TIME – The cumulative CPU time of the process, shown in minutes and seconds.
CMD – The name of the command that was used to start the process.
The output above is not very useful as it doesn’t contain much information. The real power of the ps command comes when launched with additional options.
The ps command accepts a vast number of options that can be used to display a specific group of processes and different information about the process, but only a handful are needed in day-to-day usage.
ps is most frequently used with the following combination of options:
The a option tells ps to display the processes of all users. Only the processes that not associated with a terminal and processes of group leaders are not shown.
u stands for a user-oriented format that provides detailed information about the processes.
The x option instructs ps to list the processes without a controlling terminal. Those are mainly processes that are started on boot time and running in the background .
The command displays information in eleven columns labeled USER, PID, %CPU, %MEM, VSZ, RSS, STAT, START, TTY, TIME, and CMD.
root 1 0.0 0.1 194000 7008 ? Ss Feb15 2:51 /usr/lib/systemd/systemd --switched-root --system -- root 2 0.0 0.0 0 0 ? S Feb15 0:00 [kthreadd] root 4 0.0 0.0 0 0 ? S< Feb15 0:00 [kworker/0:0H] root 6 0.0 0.0 0 0 ? S Feb15 0:00 [ksoftirqd/0] root 7 0.0 0.0 0 0 ? S Feb15 0:00 [migration/0] ...
We already explained PID, TTY, TIME and CMD labels. Here is an explanation of other labels:
USER – The user who runs the process.
%CPU – The cpu utilization of the process.

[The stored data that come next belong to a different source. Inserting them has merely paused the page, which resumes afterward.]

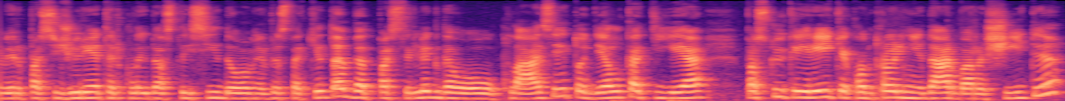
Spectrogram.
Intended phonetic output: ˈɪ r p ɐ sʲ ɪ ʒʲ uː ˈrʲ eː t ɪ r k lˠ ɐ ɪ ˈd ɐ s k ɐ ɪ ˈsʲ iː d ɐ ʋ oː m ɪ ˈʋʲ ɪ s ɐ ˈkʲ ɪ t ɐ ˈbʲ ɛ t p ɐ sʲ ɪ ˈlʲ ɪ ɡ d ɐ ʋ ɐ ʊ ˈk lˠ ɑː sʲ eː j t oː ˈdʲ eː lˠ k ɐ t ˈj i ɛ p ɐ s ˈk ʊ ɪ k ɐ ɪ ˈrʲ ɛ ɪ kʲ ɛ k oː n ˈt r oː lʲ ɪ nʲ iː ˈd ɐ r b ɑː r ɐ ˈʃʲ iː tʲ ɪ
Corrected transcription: ˈɪ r p ɐ sʲ ɪ ʒʲ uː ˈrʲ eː t ɪ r k lˠ ɐ ɪ ˈd ɐ s t ɐ ɪ ˈsʲ iː d ɐ ʋ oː m ɪ ˈʋʲ ɪ s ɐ ˈkʲ ɪ t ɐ ˈbʲ ɛ t p ɐ sʲ ɪ ˈlʲ ɪ ɡ d ɐ ʋ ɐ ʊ ˈk lˠ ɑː sʲ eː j t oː ˈdʲ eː lˠ k ɐ t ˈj i ɛ p ɐ s ˈk ʊ ɪ k ɐ ɪ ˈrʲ ɛ ɪ kʲ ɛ k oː n ˈt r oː lʲ ɪ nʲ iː ˈd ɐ r b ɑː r ɐ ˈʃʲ iː tʲ ɪ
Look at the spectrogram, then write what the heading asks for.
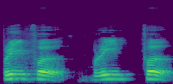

%MEM – The percentage of the process’s resident set size to the physical memory on the machine.
VSZ – Virtual memory size of the process in KiB.
RSS – The size of the physical memory that the process is using.
STAT – The the process state code, such as Z (zombie), S (sleeping), and R (running).
START – The time when the command started.
The f option tells ps to display a tree view of parent to child processes:
The ps command also allows you to sort the output. For example, to sort the output based on the memory usage , you would use:
ps aux --sort=-%mem
The -e option instructs ps to display all processes.
The -f stands full-format listing, which provides detailed information about the processes.
The command displays information in eight columns labeled UID, PID, PPID, C, STIME, TIME, and CMD.
UID PID PPID C STIME TTY TIME CMD root 1 0 0 Feb15 ? 00:02:51 /usr/lib/systemd/systemd --switched-root --system --deserialize 22 root 2 0 0 Feb15 ? 00:00:00 [kthreadd] root 4 2 0 Feb15 ? 00:00:00 [kworker/0:0H] ...
The labels that are not already explained have the following meaning:
UID – Same as USER, the user who runs the process.
PPID – The ID of the parent process.
C – Same as %CPU, the process CPU utilization.
STIME – Same as START, the time when the command started.
To view only the processes running as a specific user, type the following command, where nexonhost is the name of the user:
ps -f -U lnexonhost -u nexonhost
The o option allows you to specify which columns are displayed when running the ps command.
For example, to print information only about the PID and COMMAND, you would run one of the following commands:
ps -efo pid,comm
ps auxo pid,comm
Using ps With Other Commands
ps can be used in combination with other commands through piping.
If you want to display the output of the ps command, one page at a time pipe it to the less command:
ps -ef | less
The output of the ps command can be filtered with grep . For example, to show only the process belonging to the root user you would run:
ps -ef | grep root
The ps command is one of the most commonly used commands when troubleshooting issues on Linux systems. It has many options, but usually, most users are using either ps aux or ps -ef to gather information about running processes.